Toronto police approve a $30M budget hike to hire more officers
Published Thursday, January 24, 2019 9:56AM EST Last Updated Thursday, January 24, 2019 6:00PM EST
Toronto Police Chief Mark Saunders speaks to the media at a year-end news conference in Toronto on Thursday, December 27, 2018. THE CANADIAN PRESS/Christopher Katsarov
The Toronto Police Service will receive an increase to its $1 billion budget for the first time in three years, due in part to a need to hire additional officers.
The TPS was granted its request of $1.026 billion to fund its operations in 2019, which represents an increase of $30.3 million or three per cent from last year, after the Toronto Police Services Board voted on Thursday.
The police force says that the additional funding will help it hire 300 new uniformed officers, 122 special constables and 186 part-time retirees.
“In essence we are looking at approximately 450 human resources that are directly tied to (relieving) the frontline pressures," Toronto police Chief Mark Saunders told reporters after the meeting.
According to the report that went before the board today, the part-time officers will be used to handle non-emergency calls for service and to take reports over the phone and online, thus freeing frontline officers up to focus on “higher priority and emergency situations.”
With the new special constables and retirees, Saunders said frontline officers will have more time to deal with serious calls.
“Our frontline men and women who are highly trained, with their guns and with their sticks, with understanding of law will have more time and opportunity to do those priority one, two and three calls where they are the experts.”
The special constables will also be used to relieve pressure on frontline officers, according to the report. Some of the tasks that that they will perform include basic report taking, assisting with crime scene security, canvassing for witnesses and evidence collection and processing, among other things.
The planned hirings come in the wake of sustained criticism from the Toronto Police Association over an officer shortage that resulted from a hiring freeze which was in effect in 2016 and for most of 2017.
In the report, Saunders says that the hiring freeze and an increase in retirements have resulted in a nine per cent reduction in uniformed officers since 2015.
He said that the staffing crunch has resulted in significant overtime costs, which are not sustainable.
In 2018, the Toronto Police Service doled out an additional $22 million more than forecast in premium pay and in 2019 it is expecting to incur $52.4 million in premium pay costs, which would be an increase of 19.4 per cent compared to last year.
"There’s no doubt that the frontline men and women have seen higher pressures,” Saunders said of the past year.
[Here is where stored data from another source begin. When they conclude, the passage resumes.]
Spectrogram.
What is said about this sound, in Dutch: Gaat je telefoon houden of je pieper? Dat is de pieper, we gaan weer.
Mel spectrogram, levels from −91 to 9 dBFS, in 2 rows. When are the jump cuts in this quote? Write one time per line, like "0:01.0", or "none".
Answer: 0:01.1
“As the number of deployed officers decreases, the service has to heavily rely on premium pay to help ensure public safety is not compromised. This overreliance on premium pay is not sustainable as it leads to employee fatigue and burn out,” Saunders writes in the report. “Efforts are therefore being made to fill critical vacancies and transition to a new service delivery model to meet frontline demands as well as civilian support requirements.”
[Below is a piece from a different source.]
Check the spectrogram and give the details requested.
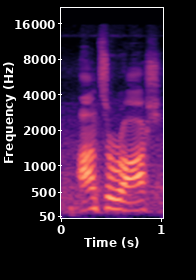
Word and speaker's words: Entourage: good to see you good to see you answer rash yearbooks did I say it right that's right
Number of officers down by more than 800 since 2010
There was an average of 5,615 frontline officers in 2010 and by 2018 that number had declined to 4,797, a difference of 818 cops.
While the budget that went before the board on Thursday includes funding to hire hundreds of new officers, the total complement of uniformed personnel is not expected to increase significantly due to expected retirements and other departures from the service.
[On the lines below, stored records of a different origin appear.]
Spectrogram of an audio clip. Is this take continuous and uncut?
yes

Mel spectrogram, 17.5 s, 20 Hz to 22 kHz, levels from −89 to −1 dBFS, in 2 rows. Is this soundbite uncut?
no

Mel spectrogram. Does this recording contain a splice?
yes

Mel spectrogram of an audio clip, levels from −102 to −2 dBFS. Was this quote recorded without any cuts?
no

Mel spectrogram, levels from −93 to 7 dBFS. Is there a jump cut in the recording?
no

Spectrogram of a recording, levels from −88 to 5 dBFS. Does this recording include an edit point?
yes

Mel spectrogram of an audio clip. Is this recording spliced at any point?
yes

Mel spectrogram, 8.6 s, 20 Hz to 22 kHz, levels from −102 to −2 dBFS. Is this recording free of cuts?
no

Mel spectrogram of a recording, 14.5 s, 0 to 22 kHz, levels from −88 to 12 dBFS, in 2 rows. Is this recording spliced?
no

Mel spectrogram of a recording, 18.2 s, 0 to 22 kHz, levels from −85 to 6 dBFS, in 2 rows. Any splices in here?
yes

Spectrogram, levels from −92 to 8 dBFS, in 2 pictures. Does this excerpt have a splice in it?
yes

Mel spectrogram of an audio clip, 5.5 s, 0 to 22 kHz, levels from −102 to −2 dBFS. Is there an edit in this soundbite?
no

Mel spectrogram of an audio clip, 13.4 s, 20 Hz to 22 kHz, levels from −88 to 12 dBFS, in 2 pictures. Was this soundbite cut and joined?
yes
In fact, the TPS is projecting a slight decline in uniformed officers this year (4,730) before the number ticks back up to 4,800 in 2020 and 2021.
Those numbers will be supplemented by an estimated 184 civilian personnel, who will perform work previously done by police officers.
Speaking with reporters ahead of today’s TPS board meeting, Mayor John Tory said that he is fully supportive of providing additional funding to help the service hire additional officers and civilian personnel, particularly in light of a violent 2018 in which there were a record 96 homicides.
“If there is ever a tear that we make some investment in the police while still being very, very fiscally responsible this is the year,” he said. “Because we want to make absolutely certain that we are putting the resources in place, uniformed and otherwise, that will make sure that we can keep the community safe. That is one of our most important responsibilities as elected officials.”
295 officers left force in 2018
While there were 295 departures from the Toronto Police Service in 2018, Tory brushed aside suggestions that the loss in uniformed personnel was a result of ongoing efforts to modernize the service.
He said that of those who left the force in 2018, only about 60 did so to take a job at another policing service.
“When you go through a modernization of any organization it means change, it means changing the way things are done, it means changing the duties and sometimes the shift schedule and other kinds of things for the people involved and that always has some impact because most people don’t like change. But we are working very hard with the frontline officers to make sure that we make adequate investments so they can do their jobs while also taking account of the fact that they are going through a lot of change, which we are determined to continue to implement but to do so in a way that is considerate of them,” he said.
The vast majority of the proposed budget for 2019 is made up of salary expenses ($758.6 M) and benefits ($208.5 M).
After the board’s approval, the matter still needs to go to budget committee for further review. City council is expected to vote on the overall budget, which includes the allotment to the TPS, in March.